The downside to using this method is that each incremental backup depends on the one before it. This means that any damage or loss on one of the sets may inflict incomplete data recovery. Having a larger number of backup sets also affects recovery time.
Pros and Cons of Incremental Backups
- smaller backups that take up less storage space
- faster to backup
- uses less bandwidth
- time-consuming to recover
- risk of failed recovery if there is damage to a segment in the backup chain
A differential backup is similar to incremental as it relies on a full backup, followed by saving only the changes made on that source volume.
However, it differs in the way these changes are saved. While incremental backups save all changes made since the last backup, differential backups save changes made since the last full backup.
With such a setup, the backup sets do not rely on each other, but rather on the full backup they stem from. As they only consist of two backup sets, their recovery time is much better. This provides better data protection and a valid disaster recovery solution.
In the following example, you see a five-day incremental backup plan. It starts with a full backup on Monday. On Tuesday, it saves only the changes made on the data source. On Wednesday, the backup set consists of all the changes made from Monday to Wednesday. The same procedure is applied on Thursday and Friday.
While this method is faster to restore, it does take some time to back up and requires more storage space than an incremental backup.
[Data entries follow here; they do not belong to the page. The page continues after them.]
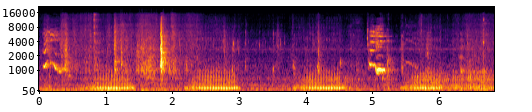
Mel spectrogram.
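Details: A female lilac tri-color merle French Bulldog snores in deep, rumbling breaths that return about every second and a half.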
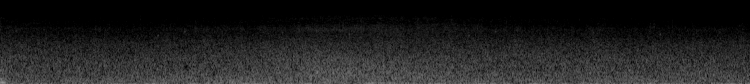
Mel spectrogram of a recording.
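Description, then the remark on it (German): Steady, dense rain pattering continuously on the hood of weatherproof clothing, with a broad rushing wash of howling wind behind it, holding an even, fairly loud level throughout with no voices. “das Plätschern der Regentropfen auf deiner Kapuze und das Heulen des Windes umgibt dich wie eine vertraute Melodie und lädt dich ein, dich vollkommen der wilden Schönheit dieses Momentes hinzugeben.”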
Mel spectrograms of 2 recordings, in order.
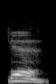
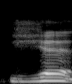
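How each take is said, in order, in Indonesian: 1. Suku katanya diucapkan tanpa napas yang terdengar. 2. Suku katanya diucapkan dengan napas yang terdengar saat dilepas. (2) "dia masukkan nafas"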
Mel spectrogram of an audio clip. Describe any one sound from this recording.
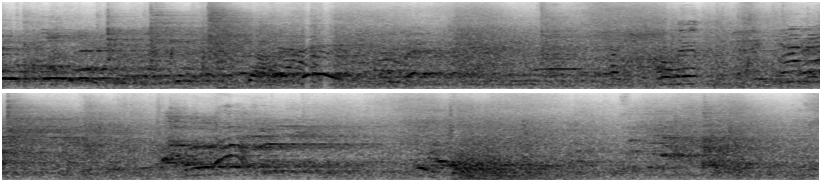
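Ice skates scrape and carve across an ice rink.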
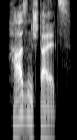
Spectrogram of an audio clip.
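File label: "Hasenstalls", German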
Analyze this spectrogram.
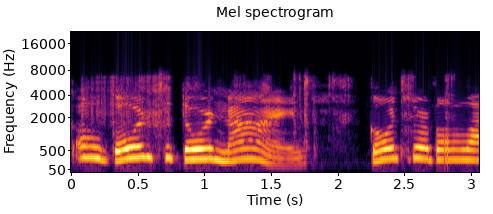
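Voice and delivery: a hint of a school lady; lady giving directions. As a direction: lift the pitch for breezy directions. Voices lady giving directions by phone.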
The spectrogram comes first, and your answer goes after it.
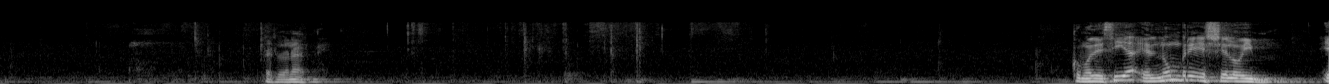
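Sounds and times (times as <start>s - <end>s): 
low steady hum: 0.0s - 13.2s
paper pages sticking together being separated and turned: 1.8s - 2.8s, 3.8s - 7.8s
speech: 2.6s - 3.4s, 10.8s - 13.2s.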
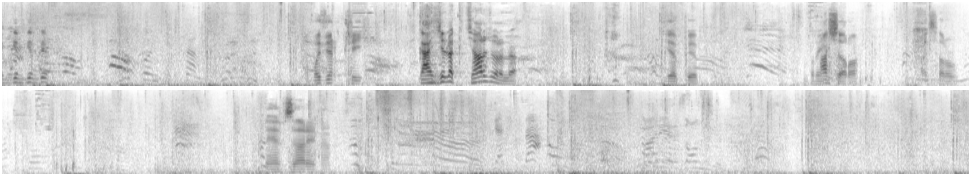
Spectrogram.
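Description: A heavy gun fires bursts of rapid shots.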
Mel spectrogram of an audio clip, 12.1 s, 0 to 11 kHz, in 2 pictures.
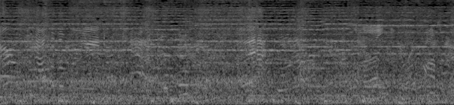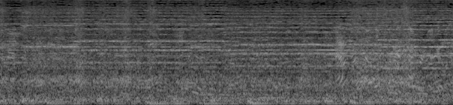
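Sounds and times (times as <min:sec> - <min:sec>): street crowd chatter: 0:00.0 - 0:12.0.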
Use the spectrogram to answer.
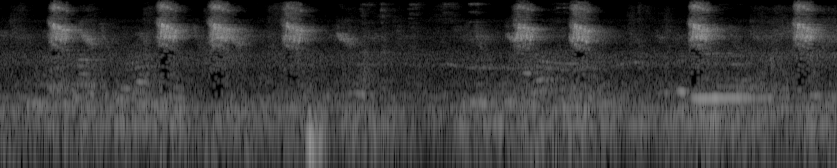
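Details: Male house sparrow uttering emphatic chirps, often doubled, in irregular bursts with pauses of a second or two between them; faint low background hum.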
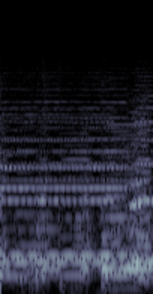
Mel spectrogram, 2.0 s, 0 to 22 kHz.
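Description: Ballone Burini Cantus 34a piano accordion playing held chords, with an acoustic guitar strummed alongside.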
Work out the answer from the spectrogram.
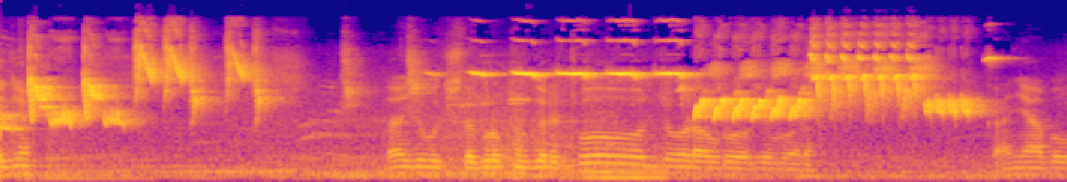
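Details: Common nightingale song: loud sharp chips, then a sustained high whistle over lower rapid pulses, finishing with a bright buzzy trill.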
Pros and Cons of Differential Backups
- faster to restore as it only has two backup sets
- faster to back up compared to full backups
- takes up less space than full backups
- takes up more space than incremental backups
- slower to back up compared to incremental backups
You should now have a good understanding of the three basic types of backups. As you have seen, each one has its own benefits and drawbacks. Therefore, setting up your backup plan with one or the other will depend on your needs, priorities and resources.
Check out our article on Snapshot vs. Backup comparison to learn the differences between these two ways of creating a copy of your data or check out our Backup vs. Replication article to learn the difference between these two ways of securing and preserving your data.